#### What the task requires:
Please reproduce all the records exactly while leaving out their pictures.
-------------------------
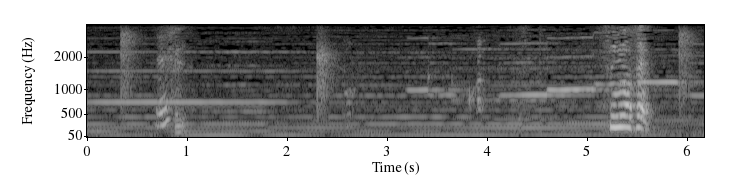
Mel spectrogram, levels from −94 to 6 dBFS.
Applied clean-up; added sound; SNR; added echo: none; Clapping / Chirp, tweet; 18 dB; none.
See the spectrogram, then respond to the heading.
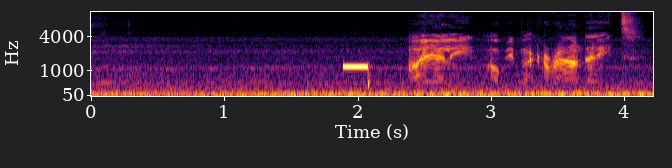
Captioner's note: beep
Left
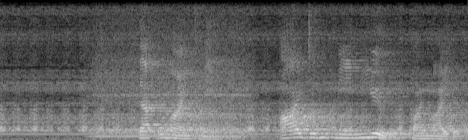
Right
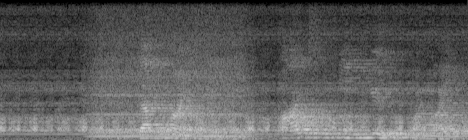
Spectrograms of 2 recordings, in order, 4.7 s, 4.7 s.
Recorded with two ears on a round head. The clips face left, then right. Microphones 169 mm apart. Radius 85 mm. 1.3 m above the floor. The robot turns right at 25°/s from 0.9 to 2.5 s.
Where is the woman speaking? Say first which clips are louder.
Left 3 dB; 35° left (ahead or behind), 0.6 m; by 4.6 s 55° left (ahead or behind), 0.6 m.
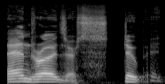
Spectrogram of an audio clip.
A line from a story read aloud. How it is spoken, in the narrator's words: he said savagely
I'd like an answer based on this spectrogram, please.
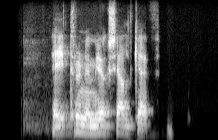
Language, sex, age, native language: Icelandic, male, 30-39, Icelandic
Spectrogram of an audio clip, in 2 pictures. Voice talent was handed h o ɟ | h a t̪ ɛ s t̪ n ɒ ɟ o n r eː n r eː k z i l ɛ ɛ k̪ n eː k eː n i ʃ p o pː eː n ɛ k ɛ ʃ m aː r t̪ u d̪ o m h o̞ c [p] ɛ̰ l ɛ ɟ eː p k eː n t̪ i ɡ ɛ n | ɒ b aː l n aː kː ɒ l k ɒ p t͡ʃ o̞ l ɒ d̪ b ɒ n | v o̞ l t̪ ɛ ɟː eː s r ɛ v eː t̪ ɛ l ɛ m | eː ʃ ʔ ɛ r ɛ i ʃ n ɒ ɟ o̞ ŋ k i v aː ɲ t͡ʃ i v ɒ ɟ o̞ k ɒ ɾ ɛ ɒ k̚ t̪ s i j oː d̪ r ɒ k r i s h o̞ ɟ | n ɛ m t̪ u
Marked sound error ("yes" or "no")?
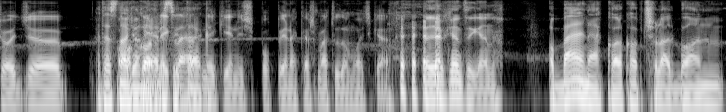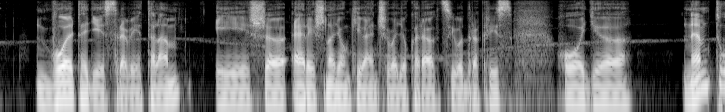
yes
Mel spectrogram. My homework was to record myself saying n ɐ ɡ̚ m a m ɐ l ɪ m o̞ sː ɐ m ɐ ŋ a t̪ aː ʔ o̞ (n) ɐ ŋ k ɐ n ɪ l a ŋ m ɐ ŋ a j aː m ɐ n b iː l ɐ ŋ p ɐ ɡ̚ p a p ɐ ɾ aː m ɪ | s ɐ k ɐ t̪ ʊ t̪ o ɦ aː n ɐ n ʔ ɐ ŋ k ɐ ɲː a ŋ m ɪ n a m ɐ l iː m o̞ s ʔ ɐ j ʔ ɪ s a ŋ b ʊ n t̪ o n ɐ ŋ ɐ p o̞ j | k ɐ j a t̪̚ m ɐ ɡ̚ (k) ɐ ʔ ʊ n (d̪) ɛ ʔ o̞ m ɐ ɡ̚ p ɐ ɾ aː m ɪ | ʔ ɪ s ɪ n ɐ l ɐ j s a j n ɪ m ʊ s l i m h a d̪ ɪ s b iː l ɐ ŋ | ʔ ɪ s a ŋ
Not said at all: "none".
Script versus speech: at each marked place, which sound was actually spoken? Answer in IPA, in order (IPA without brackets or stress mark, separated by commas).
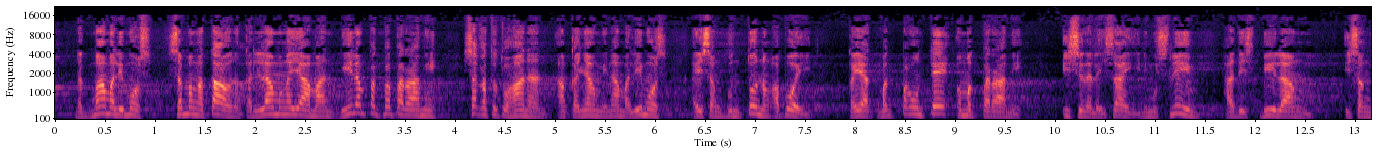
n, p, t̪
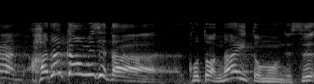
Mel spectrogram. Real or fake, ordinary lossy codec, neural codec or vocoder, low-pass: real; none; none; 7.2 kHz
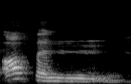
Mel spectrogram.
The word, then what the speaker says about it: often: E a palavra mais importante é a palavra frequência, que é often. Engole o T e pronuncia com o nariz, joga o T para dentro do nariz.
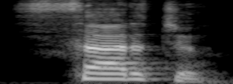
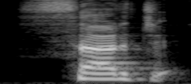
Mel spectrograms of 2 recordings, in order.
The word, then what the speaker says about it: सर्च: गर्व कैसे पढ़ेंगे गर्व सर्च कैसे पढ़ेंगे सर्च आपको सरच नहीं पढ़ना अगर आप सरच पढ़ोगे तो र का पूर्ण उचा हो जाएगा इस प्रकार से देखो सरज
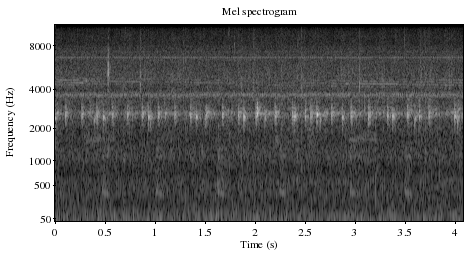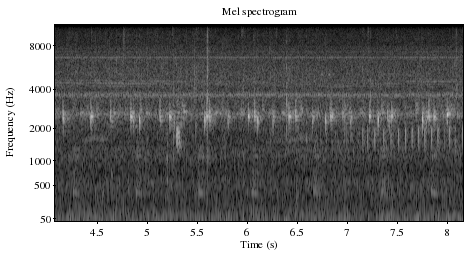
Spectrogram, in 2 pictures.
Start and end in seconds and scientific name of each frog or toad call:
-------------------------
#### The answer:
Mel spectrogram, levels from −94 to 6 dBFS.
Applied clean-up; added sound; SNR; added echo: none; Clapping / Chirp, tweet; 18 dB; none.
See the spectrogram, then respond to the heading.
Captioner's note: beep
Left
Right
Spectrograms of 2 recordings, in order, 4.7 s, 4.7 s.
Recorded with two ears on a round head. The clips face left, then right. Microphones 169 mm apart. Radius 85 mm. 1.3 m above the floor. The robot turns right at 25°/s from 0.9 to 2.5 s.
Where is the woman speaking? Say first which clips are louder.
Left 3 dB; 35° left (ahead or behind), 0.6 m; by 4.6 s 55° left (ahead or behind), 0.6 m.
Spectrogram of an audio clip.
A line from a story read aloud. How it is spoken, in the narrator's words: he said savagely
I'd like an answer based on this spectrogram, please.
Language, sex, age, native language: Icelandic, male, 30-39, Icelandic
Spectrogram of an audio clip, in 2 pictures. Voice talent was handed h o ɟ | h a t̪ ɛ s t̪ n ɒ ɟ o n r eː n r eː k z i l ɛ ɛ k̪ n eː k eː n i ʃ p o pː eː n ɛ k ɛ ʃ m aː r t̪ u d̪ o m h o̞ c [p] ɛ̰ l ɛ ɟ eː p k eː n t̪ i ɡ ɛ n | ɒ b aː l n aː kː ɒ l k ɒ p t͡ʃ o̞ l ɒ d̪ b ɒ n | v o̞ l t̪ ɛ ɟː eː s r ɛ v eː t̪ ɛ l ɛ m | eː ʃ ʔ ɛ r ɛ i ʃ n ɒ ɟ o̞ ŋ k i v aː ɲ t͡ʃ i v ɒ ɟ o̞ k ɒ ɾ ɛ ɒ k̚ t̪ s i j oː d̪ r ɒ k r i s h o̞ ɟ | n ɛ m t̪ u
Marked sound error ("yes" or "no")?
yes
Mel spectrogram. My homework was to record myself saying n ɐ ɡ̚ m a m ɐ l ɪ m o̞ sː ɐ m ɐ ŋ a t̪ aː ʔ o̞ (n) ɐ ŋ k ɐ n ɪ l a ŋ m ɐ ŋ a j aː m ɐ n b iː l ɐ ŋ p ɐ ɡ̚ p a p ɐ ɾ aː m ɪ | s ɐ k ɐ t̪ ʊ t̪ o ɦ aː n ɐ n ʔ ɐ ŋ k ɐ ɲː a ŋ m ɪ n a m ɐ l iː m o̞ s ʔ ɐ j ʔ ɪ s a ŋ b ʊ n t̪ o n ɐ ŋ ɐ p o̞ j | k ɐ j a t̪̚ m ɐ ɡ̚ (k) ɐ ʔ ʊ n (d̪) ɛ ʔ o̞ m ɐ ɡ̚ p ɐ ɾ aː m ɪ | ʔ ɪ s ɪ n ɐ l ɐ j s a j n ɪ m ʊ s l i m h a d̪ ɪ s b iː l ɐ ŋ | ʔ ɪ s a ŋ
Not said at all: "none".
Script versus speech: at each marked place, which sound was actually spoken? Answer in IPA, in order (IPA without brackets or stress mark, separated by commas).
n, p, t̪
Mel spectrogram. Real or fake, ordinary lossy codec, neural codec or vocoder, low-pass: real; none; none; 7.2 kHz
Mel spectrogram.
The word, then what the speaker says about it: often: E a palavra mais importante é a palavra frequência, que é often. Engole o T e pronuncia com o nariz, joga o T para dentro do nariz.
Mel spectrograms of 2 recordings, in order.
The word, then what the speaker says about it: सर्च: गर्व कैसे पढ़ेंगे गर्व सर्च कैसे पढ़ेंगे सर्च आपको सरच नहीं पढ़ना अगर आप सरच पढ़ोगे तो र का पूर्ण उचा हो जाएगा इस प्रकार से देखो सरज
Spectrogram, in 2 pictures.
Start and end in seconds and scientific name of each frog or toad call:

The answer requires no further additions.